House down the hill in summerLooking out my south window and down the hill a bit, this gray house and the steep hill behind it fill the view. There is so much information in the view – the house, its dimensions and perspective; the treeline in the distance and the enormous trees beside it that shield the road and the foliage clustered around the sides and back of the house. I wanted to keep all the greenery loose and let the house be more accurate. I’ll come back to this view again since it is quite a teacher for me, especially around dropping perfectionism.

Blue house in ThorntonOne of the challenges of sketching for me is doing it in public, but I’m determined to get comfortable with it since there is so much to be gained. This house is kitty-corner to a pancake house in town. I decided to sketch it over a light lunch. This is also in my Alpha. I have to say, I had a great time. The waitresses were interested in what I was doing so we had some fun conversations. This was my first time in this restaurant and patrons who live in town and are regulars came over to chat. A woman who does wood burning introduced herself and showed me photos of her art – impressive!

Blue house in Thornton 1This is entirely about the boat. I had been practicing boat shapes since I very much want to sketch the marina in Barrie. This was also another plein air adventure and some of the learning was in the practicalities of a manageable sketching kit and something to sit on. Of course the refinements will be ongoing and seasonal. Now remember … this was just about the boat, the rest is just, well , the rest.

The following two sketches are of the view from my back porch. The first I did in a Moleskine 5×8 and the second is in the Stillman and Birn Alpha.

View from the back porch Moleskine watercolour book Trees behind the yard

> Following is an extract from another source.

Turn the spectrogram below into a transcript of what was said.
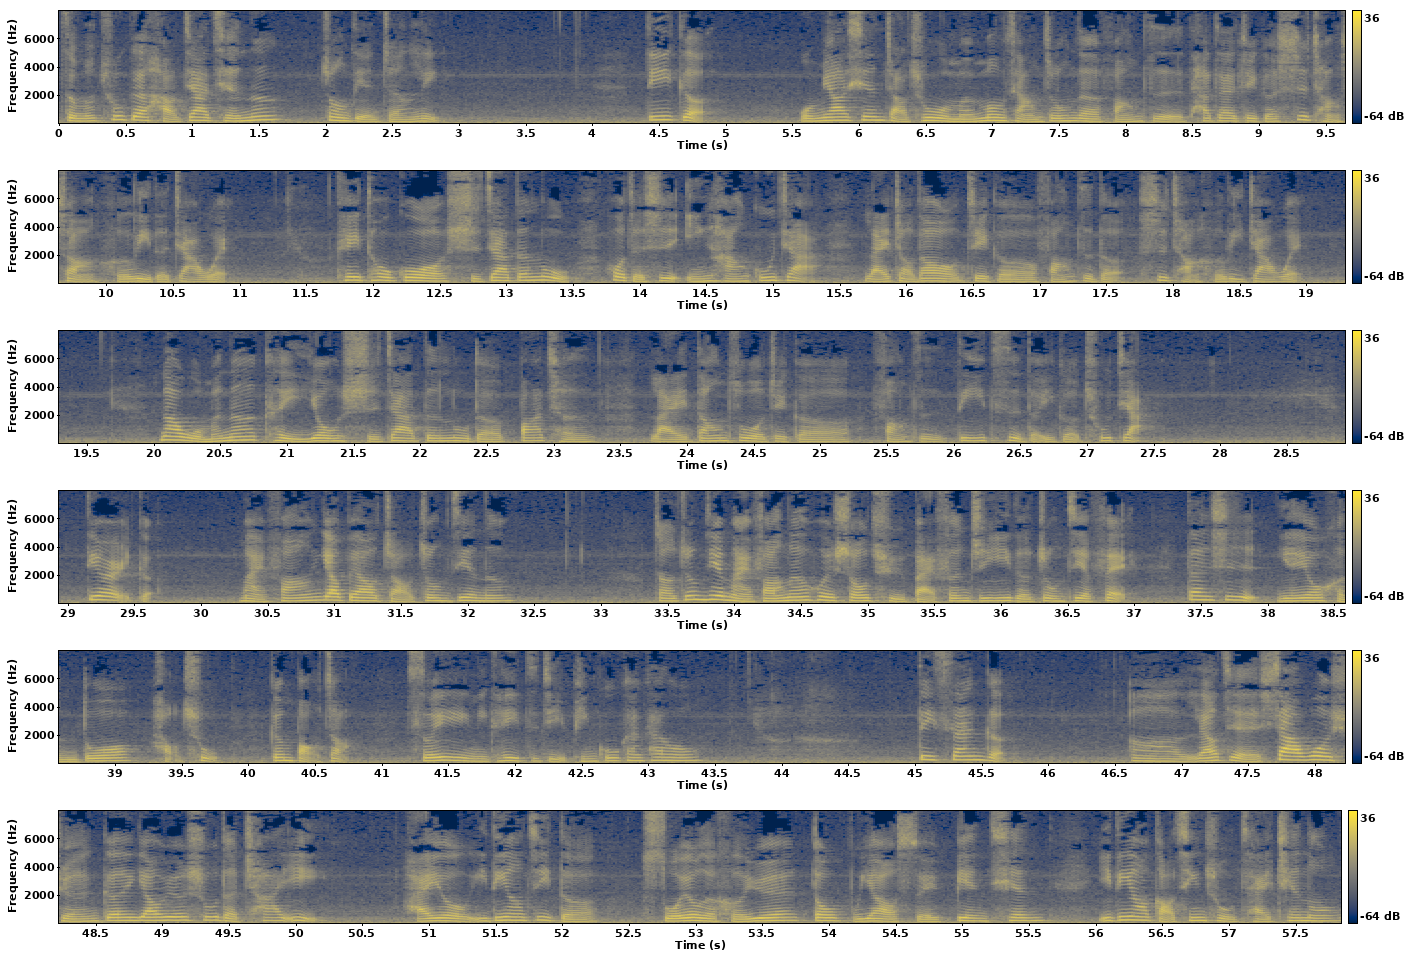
怎么出个好价钱呢？重点整理。第一个，我们要先找出我们梦想中的房子，它在这个市场上合理的价位，可以透过实价登录或者是银行估价来找到这个房子的市场合理价位。那我们呢，可以用实价登录的八成来当做这个房子第一次的一个出价。第二个。买房要不要找中介呢？找中介买房呢，会收取百分之一的中介费，但是也有很多好处跟保障，所以你可以自己评估看看哦。第三个，呃，了解下斡旋跟邀约书的差异，还有一定要记得，所有的合约都不要随便签，一定要搞清楚才签哦。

And to round out this post, here is Castor peering out the porch screen, waiting for the occasional chipmunk or red squirrel to enter the scene I’ve been sketching.

Castor Saturday in the porch